* _EXERCISE DIRECTIONS_: Nothing in the records may be changed; retype them in full.
Segment Open
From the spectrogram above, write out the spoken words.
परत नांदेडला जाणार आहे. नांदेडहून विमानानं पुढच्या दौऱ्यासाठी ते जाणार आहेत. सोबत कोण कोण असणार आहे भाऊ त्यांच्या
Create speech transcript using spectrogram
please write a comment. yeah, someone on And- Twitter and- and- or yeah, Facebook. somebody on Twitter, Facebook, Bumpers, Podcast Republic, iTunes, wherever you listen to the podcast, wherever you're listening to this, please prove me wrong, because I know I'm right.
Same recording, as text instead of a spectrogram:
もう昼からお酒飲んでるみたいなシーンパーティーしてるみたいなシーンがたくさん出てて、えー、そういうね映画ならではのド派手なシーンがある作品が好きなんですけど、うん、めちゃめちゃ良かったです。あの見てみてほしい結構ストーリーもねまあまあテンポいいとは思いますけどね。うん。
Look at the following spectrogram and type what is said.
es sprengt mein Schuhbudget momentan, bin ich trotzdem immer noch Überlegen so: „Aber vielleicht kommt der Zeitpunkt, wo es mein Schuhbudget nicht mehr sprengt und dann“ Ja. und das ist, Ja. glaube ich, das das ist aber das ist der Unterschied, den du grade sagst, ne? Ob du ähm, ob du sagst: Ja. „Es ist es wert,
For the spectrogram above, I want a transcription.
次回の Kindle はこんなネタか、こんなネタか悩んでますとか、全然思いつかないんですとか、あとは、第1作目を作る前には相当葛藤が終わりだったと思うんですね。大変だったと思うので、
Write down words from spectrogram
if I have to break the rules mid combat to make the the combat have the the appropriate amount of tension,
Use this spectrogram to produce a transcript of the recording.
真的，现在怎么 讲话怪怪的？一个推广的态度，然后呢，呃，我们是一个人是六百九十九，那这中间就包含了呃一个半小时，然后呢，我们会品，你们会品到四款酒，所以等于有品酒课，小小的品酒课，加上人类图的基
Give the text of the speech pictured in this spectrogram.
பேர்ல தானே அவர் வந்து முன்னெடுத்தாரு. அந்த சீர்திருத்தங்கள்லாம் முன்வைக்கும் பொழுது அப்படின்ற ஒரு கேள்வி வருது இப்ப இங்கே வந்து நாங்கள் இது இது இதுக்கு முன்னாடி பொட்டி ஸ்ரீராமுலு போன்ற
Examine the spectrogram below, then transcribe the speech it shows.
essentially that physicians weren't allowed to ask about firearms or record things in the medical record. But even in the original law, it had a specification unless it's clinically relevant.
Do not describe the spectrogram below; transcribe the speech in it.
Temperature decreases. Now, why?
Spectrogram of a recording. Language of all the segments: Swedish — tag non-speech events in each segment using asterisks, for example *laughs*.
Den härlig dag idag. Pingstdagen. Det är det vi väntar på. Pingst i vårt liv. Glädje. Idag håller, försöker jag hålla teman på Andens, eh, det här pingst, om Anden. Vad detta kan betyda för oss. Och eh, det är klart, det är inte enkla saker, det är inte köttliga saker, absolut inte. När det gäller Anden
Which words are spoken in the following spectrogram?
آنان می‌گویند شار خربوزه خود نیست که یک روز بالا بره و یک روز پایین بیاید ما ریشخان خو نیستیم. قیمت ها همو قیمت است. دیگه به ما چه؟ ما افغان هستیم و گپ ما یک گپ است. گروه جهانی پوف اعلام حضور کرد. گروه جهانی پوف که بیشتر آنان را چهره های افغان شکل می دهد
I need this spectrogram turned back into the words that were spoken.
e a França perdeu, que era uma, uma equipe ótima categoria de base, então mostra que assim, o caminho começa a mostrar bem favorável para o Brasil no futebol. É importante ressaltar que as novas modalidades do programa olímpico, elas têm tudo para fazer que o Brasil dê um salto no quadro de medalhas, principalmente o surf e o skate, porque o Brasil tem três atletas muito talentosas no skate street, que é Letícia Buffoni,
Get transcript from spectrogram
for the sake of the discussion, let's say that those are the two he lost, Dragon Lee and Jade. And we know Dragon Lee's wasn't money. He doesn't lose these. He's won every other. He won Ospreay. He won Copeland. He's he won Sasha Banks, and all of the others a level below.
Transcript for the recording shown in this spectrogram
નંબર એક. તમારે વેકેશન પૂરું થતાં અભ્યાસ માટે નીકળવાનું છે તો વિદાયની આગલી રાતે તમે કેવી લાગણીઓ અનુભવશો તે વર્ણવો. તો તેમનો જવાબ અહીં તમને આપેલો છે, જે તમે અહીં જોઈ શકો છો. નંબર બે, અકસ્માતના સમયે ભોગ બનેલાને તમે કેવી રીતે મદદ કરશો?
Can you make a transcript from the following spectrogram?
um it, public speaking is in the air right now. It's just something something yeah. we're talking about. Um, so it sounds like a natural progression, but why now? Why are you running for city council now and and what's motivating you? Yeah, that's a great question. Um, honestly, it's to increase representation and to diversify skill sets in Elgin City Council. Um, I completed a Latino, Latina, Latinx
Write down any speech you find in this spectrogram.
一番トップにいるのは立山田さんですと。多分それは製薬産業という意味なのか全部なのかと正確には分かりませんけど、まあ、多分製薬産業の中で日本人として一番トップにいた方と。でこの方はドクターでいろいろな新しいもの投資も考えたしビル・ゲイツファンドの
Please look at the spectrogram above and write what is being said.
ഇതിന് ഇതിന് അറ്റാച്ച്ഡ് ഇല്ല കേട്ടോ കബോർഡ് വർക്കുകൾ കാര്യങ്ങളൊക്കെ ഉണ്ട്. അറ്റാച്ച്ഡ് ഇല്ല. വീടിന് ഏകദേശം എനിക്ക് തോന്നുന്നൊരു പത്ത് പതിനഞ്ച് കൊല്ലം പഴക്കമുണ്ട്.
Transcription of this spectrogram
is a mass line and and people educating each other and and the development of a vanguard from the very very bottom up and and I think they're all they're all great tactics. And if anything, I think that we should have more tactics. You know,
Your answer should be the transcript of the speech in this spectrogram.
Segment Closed
* _SOLUTION FOR THIS TASK_:
From the spectrogram above, write out the spoken words.
परत नांदेडला जाणार आहे. नांदेडहून विमानानं पुढच्या दौऱ्यासाठी ते जाणार आहेत. सोबत कोण कोण असणार आहे भाऊ त्यांच्या
Create speech transcript using spectrogram
please write a comment. yeah, someone on And- Twitter and- and- or yeah, Facebook. somebody on Twitter, Facebook, Bumpers, Podcast Republic, iTunes, wherever you listen to the podcast, wherever you're listening to this, please prove me wrong, because I know I'm right.
Same recording, as text instead of a spectrogram:
もう昼からお酒飲んでるみたいなシーンパーティーしてるみたいなシーンがたくさん出てて、えー、そういうね映画ならではのド派手なシーンがある作品が好きなんですけど、うん、めちゃめちゃ良かったです。あの見てみてほしい結構ストーリーもねまあまあテンポいいとは思いますけどね。うん。
Look at the following spectrogram and type what is said.
es sprengt mein Schuhbudget momentan, bin ich trotzdem immer noch Überlegen so: „Aber vielleicht kommt der Zeitpunkt, wo es mein Schuhbudget nicht mehr sprengt und dann“ Ja. und das ist, Ja. glaube ich, das das ist aber das ist der Unterschied, den du grade sagst, ne? Ob du ähm, ob du sagst: Ja. „Es ist es wert,
For the spectrogram above, I want a transcription.
次回の Kindle はこんなネタか、こんなネタか悩んでますとか、全然思いつかないんですとか、あとは、第1作目を作る前には相当葛藤が終わりだったと思うんですね。大変だったと思うので、
Write down words from spectrogram
if I have to break the rules mid combat to make the the combat have the the appropriate amount of tension,
Use this spectrogram to produce a transcript of the recording.
真的，现在怎么 讲话怪怪的？一个推广的态度，然后呢，呃，我们是一个人是六百九十九，那这中间就包含了呃一个半小时，然后呢，我们会品，你们会品到四款酒，所以等于有品酒课，小小的品酒课，加上人类图的基
Give the text of the speech pictured in this spectrogram.
பேர்ல தானே அவர் வந்து முன்னெடுத்தாரு. அந்த சீர்திருத்தங்கள்லாம் முன்வைக்கும் பொழுது அப்படின்ற ஒரு கேள்வி வருது இப்ப இங்கே வந்து நாங்கள் இது இது இதுக்கு முன்னாடி பொட்டி ஸ்ரீராமுலு போன்ற
Examine the spectrogram below, then transcribe the speech it shows.
essentially that physicians weren't allowed to ask about firearms or record things in the medical record. But even in the original law, it had a specification unless it's clinically relevant.
Do not describe the spectrogram below; transcribe the speech in it.
Temperature decreases. Now, why?
Spectrogram of a recording. Language of all the segments: Swedish — tag non-speech events in each segment using asterisks, for example *laughs*.
Den härlig dag idag. Pingstdagen. Det är det vi väntar på. Pingst i vårt liv. Glädje. Idag håller, försöker jag hålla teman på Andens, eh, det här pingst, om Anden. Vad detta kan betyda för oss. Och eh, det är klart, det är inte enkla saker, det är inte köttliga saker, absolut inte. När det gäller Anden
Which words are spoken in the following spectrogram?
آنان می‌گویند شار خربوزه خود نیست که یک روز بالا بره و یک روز پایین بیاید ما ریشخان خو نیستیم. قیمت ها همو قیمت است. دیگه به ما چه؟ ما افغان هستیم و گپ ما یک گپ است. گروه جهانی پوف اعلام حضور کرد. گروه جهانی پوف که بیشتر آنان را چهره های افغان شکل می دهد
I need this spectrogram turned back into the words that were spoken.
e a França perdeu, que era uma, uma equipe ótima categoria de base, então mostra que assim, o caminho começa a mostrar bem favorável para o Brasil no futebol. É importante ressaltar que as novas modalidades do programa olímpico, elas têm tudo para fazer que o Brasil dê um salto no quadro de medalhas, principalmente o surf e o skate, porque o Brasil tem três atletas muito talentosas no skate street, que é Letícia Buffoni,
Get transcript from spectrogram
for the sake of the discussion, let's say that those are the two he lost, Dragon Lee and Jade. And we know Dragon Lee's wasn't money. He doesn't lose these. He's won every other. He won Ospreay. He won Copeland. He's he won Sasha Banks, and all of the others a level below.
Transcript for the recording shown in this spectrogram
નંબર એક. તમારે વેકેશન પૂરું થતાં અભ્યાસ માટે નીકળવાનું છે તો વિદાયની આગલી રાતે તમે કેવી લાગણીઓ અનુભવશો તે વર્ણવો. તો તેમનો જવાબ અહીં તમને આપેલો છે, જે તમે અહીં જોઈ શકો છો. નંબર બે, અકસ્માતના સમયે ભોગ બનેલાને તમે કેવી રીતે મદદ કરશો?
Can you make a transcript from the following spectrogram?
um it, public speaking is in the air right now. It's just something something yeah. we're talking about. Um, so it sounds like a natural progression, but why now? Why are you running for city council now and and what's motivating you? Yeah, that's a great question. Um, honestly, it's to increase representation and to diversify skill sets in Elgin City Council. Um, I completed a Latino, Latina, Latinx
Write down any speech you find in this spectrogram.
一番トップにいるのは立山田さんですと。多分それは製薬産業という意味なのか全部なのかと正確には分かりませんけど、まあ、多分製薬産業の中で日本人として一番トップにいた方と。でこの方はドクターでいろいろな新しいもの投資も考えたしビル・ゲイツファンドの
Please look at the spectrogram above and write what is being said.
ഇതിന് ഇതിന് അറ്റാച്ച്ഡ് ഇല്ല കേട്ടോ കബോർഡ് വർക്കുകൾ കാര്യങ്ങളൊക്കെ ഉണ്ട്. അറ്റാച്ച്ഡ് ഇല്ല. വീടിന് ഏകദേശം എനിക്ക് തോന്നുന്നൊരു പത്ത് പതിനഞ്ച് കൊല്ലം പഴക്കമുണ്ട്.
Transcription of this spectrogram
is a mass line and and people educating each other and and the development of a vanguard from the very very bottom up and and I think they're all they're all great tactics. And if anything, I think that we should have more tactics. You know,
Your answer should be the transcript of the speech in this spectrogram.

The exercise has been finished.